The PNE Points
The Papez circuit is one of the major pathways of the limbic system. Papez proposed (1937) that emotions are organized in the hippocampus, experienced in the cingulate gyrus, and expressed through the mamillary bodies of the hypothalamus via endocrine activity. The limbic system inflow processing tracts primarily include information from the limbic cortex (consisting of premotor, prefrontal and orbital cortex), the amygdala (within the anterior temporal lobe) and the hippocampus (forms the medial wall of the lateral ventricle in the medial temporal lobe). The outflow tracts are primarily through the septal nuclei and the hypothalamus (forms the base of the third ventricle).
This limbic system circuit is accessed through holding the STOs, the suboccipital points in the area of the lateral mass of the atlas and the occiput.

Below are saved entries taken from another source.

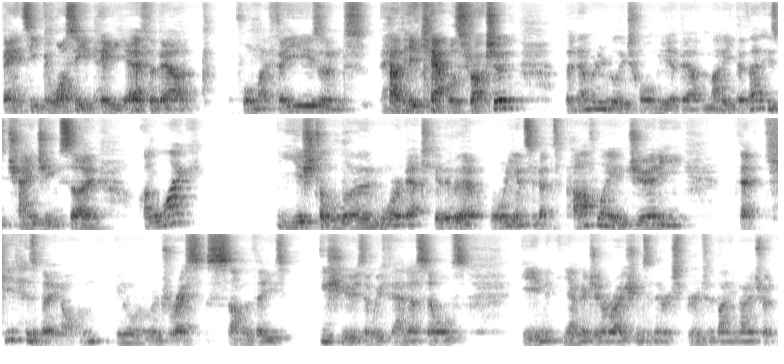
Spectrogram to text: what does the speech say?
fancy glossy PDF about all my fees and how the account was structured, but nobody really told me about money. But that is changing. So I like Yish to learn more about together with our audience about this pathway and journey that Kit has been on in order to address some of these issues that we found ourselves in younger generations and their experience with money management.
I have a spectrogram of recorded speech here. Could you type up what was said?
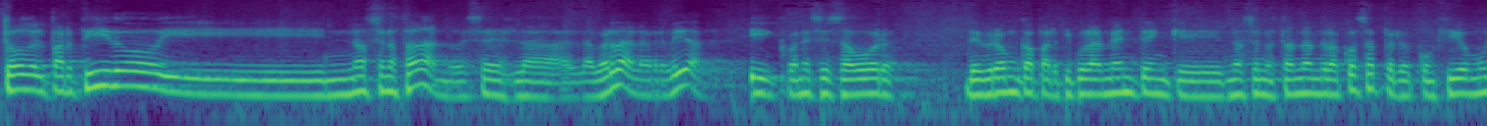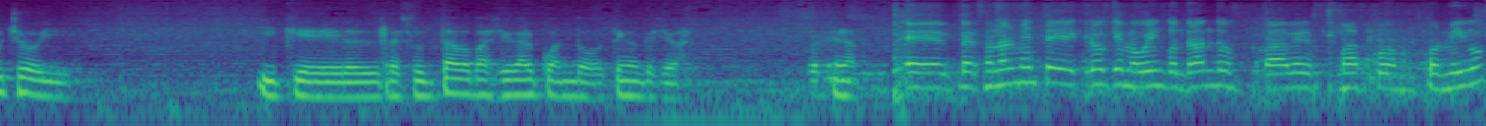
todo el partido y no se nos está dando, esa es la, verdad, la realidad. Y con ese sabor de bronca particularmente en que no se nos están dando las cosas, pero confío mucho y, y que el resultado va a llegar cuando tenga que llegar. Eh, personalmente creo que me voy encontrando cada vez más con, conmigo.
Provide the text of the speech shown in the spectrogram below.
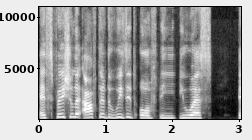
especially after the visit of the U.S., uh,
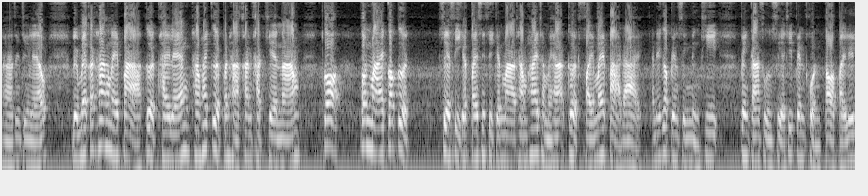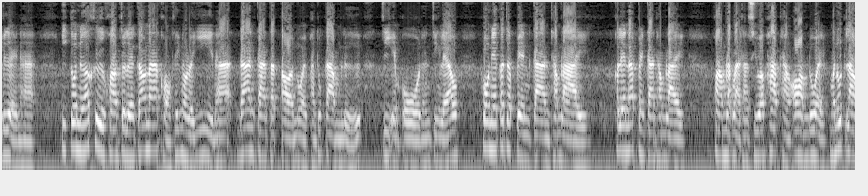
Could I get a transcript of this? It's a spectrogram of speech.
นะฮะจริงๆแล้ว หรือแม้กระทั่งในป่าเกิดภัยแล้งทำให้เกิดปัญหาคันขาดแคลนน้ำก็ต้นไม้ก็เกิด เสียสีกันไปเสียสีกันมาทำให้ทำไมฮะเกิดไฟไหม้ป่าได้ อันนี้ก็เป็นสิ่งหนึ่งที่เป็นการสูญเสียที่เป็นผลต่อไปเรื่อยๆนะฮะอีกตัวเนื้อคือความเจริญก้าวหน้าของเทคโนโลยีนะฮะด้านการตัดต่อหน่วยพันธุกรรมหรือ GMO จริงๆแล้ว พวกนี้ก็จะเป็นการทำลายเขาเรียกนะเป็นการทำลายความหลากหลายทางชีวภาพทางอ้อมด้วย มนุษย์เรา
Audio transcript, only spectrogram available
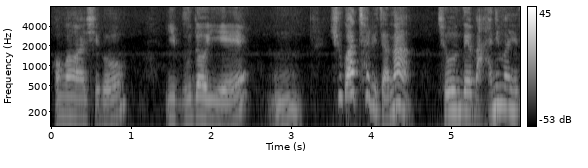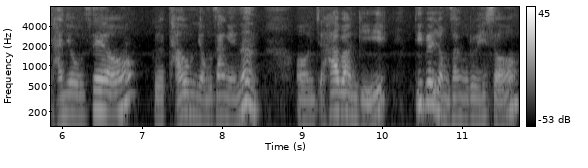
건강하시고 이 무더위에 음, 휴가철이잖아. 좋은데 많이 많이 다녀오세요. 그 다음 영상에는 어, 이제 하반기 띠별 영상으로 해서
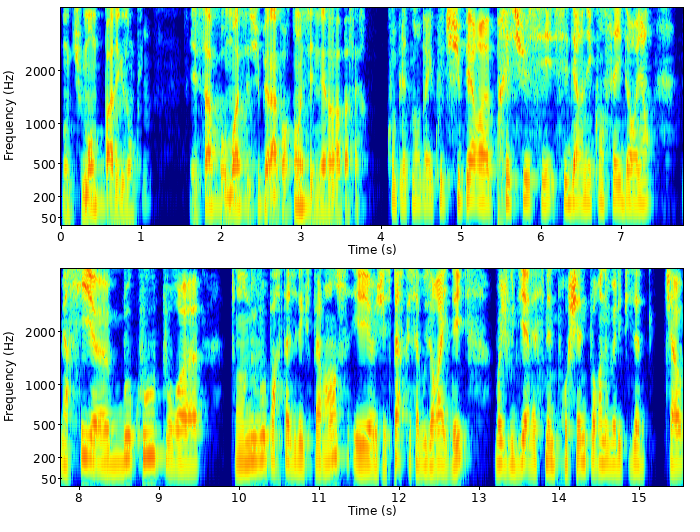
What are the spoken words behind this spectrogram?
Donc tu montres par l'exemple. Et ça, pour moi, c'est super important et c'est une erreur à pas faire. Complètement. Bah écoute, super euh, précieux ces, ces, derniers conseils d'Orient. Merci euh, beaucoup pour euh, ton nouveau partage d'expérience et j'espère que ça vous aura aidé. Moi, je vous dis à la semaine prochaine pour un nouvel épisode. Ciao.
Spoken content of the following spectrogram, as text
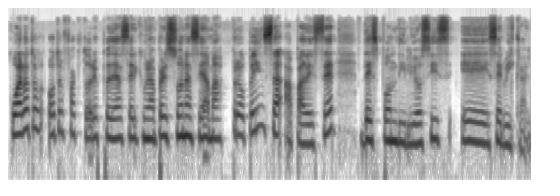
¿Cuál otro, otros factores puede hacer que una persona sea más propensa a padecer de espondiliosis eh, cervical?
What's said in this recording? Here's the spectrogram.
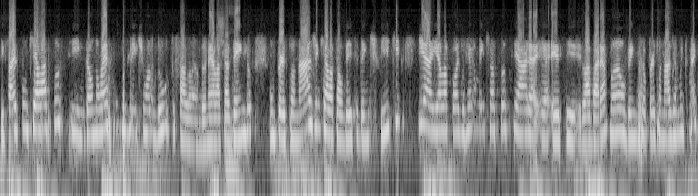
E faz com que ela associe. Então, não é simplesmente um adulto falando, né? Ela está vendo um personagem que ela talvez se identifique e aí ela pode realmente associar a, a esse lavar a mão, vendo seu personagem, é muito mais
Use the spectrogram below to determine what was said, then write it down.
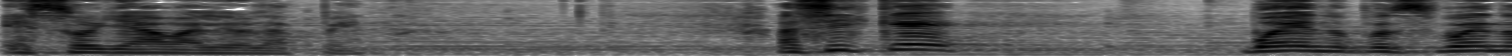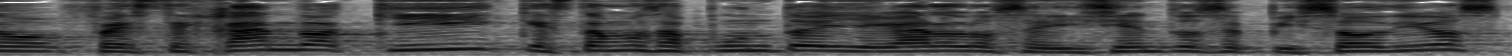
eso ya valió la pena. Así que, bueno, pues bueno, festejando aquí que estamos a punto de llegar a los 600 episodios.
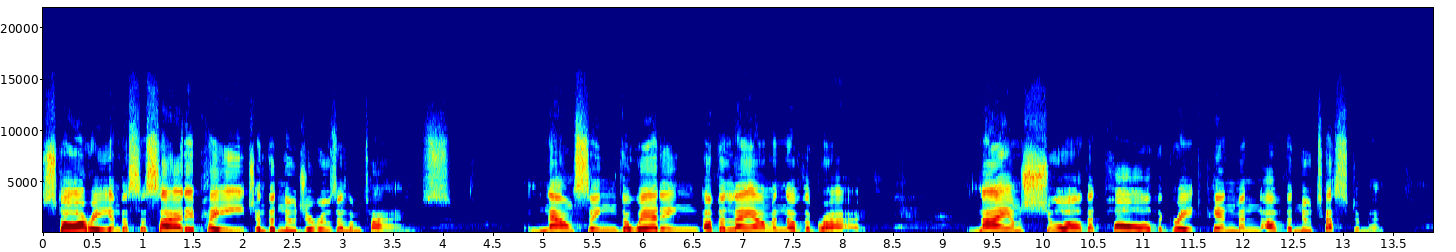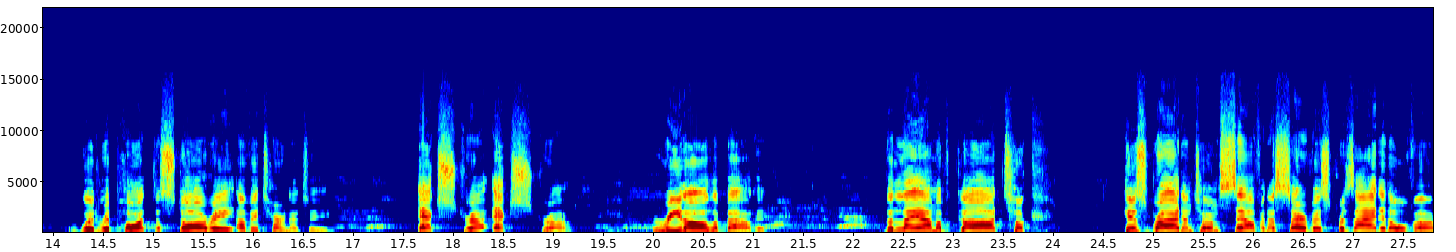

This area is full of nerve flow from the cervical motor nerves to the suboccipital muscles.
It is now well known that the suboccipital muscle Rectus Capitus Posterior Minor is connected not only to the occiput, but also the atlas and the dura matter. Tension in this muscle effects the tension on the dura mater that covers the brain and thus influences the flow of cerebral spinal fluid, which nourishes the brain and peripheral nerves.
The cervical plexus, made of roots from C1-C4 have a huge sensory component and it is well known that the vagus nerve afferents flow with the sensory nerves. The vagus is one of the main roads to the emotional Limbic brain.
Pressure on this area also affects the phrenic nerve which innervates the pluera of the lung, the pericardial covering of the heart, the posterior abdomen, the inferior surface of the diaphragm and the celiac plexus nerve distribution to the gut. Thus pressure on these points opens up the physiology and the emotional memories stored in the brain, the viscera and the fascia.
In Traditional Chinese Medicine, these points (the GB20 acupuncture points) are known as the window in the sky points and have been noted to bring information from the subconscious mind to fuller consciousness. In osteopathy, the soul and emotional memory are considered to be contained in the fascia, and the cerebral spinal fluid is claimed to carry the primary respiratory breath of spirit. Thus PsychoNeuroEnergetics has global healing effects on the body, the mind, the soul, the heart and the spirit.
Stephen W. Porges, PhD. “The Polyvagal Theory: New Insights into Adaptive Reactions of the Autonomic Nervous System,” Cleve Clin J Med. 76 Suppl 2 (Apr 2009): S86-90.
Tim Dalgleish, “The Emotional Brain,” Nature Reviews: Neuroscience 5 (July 2004): 583-89.
Lorin Kiely, Top Down Yoga, http://topdownyoga.50megs.com/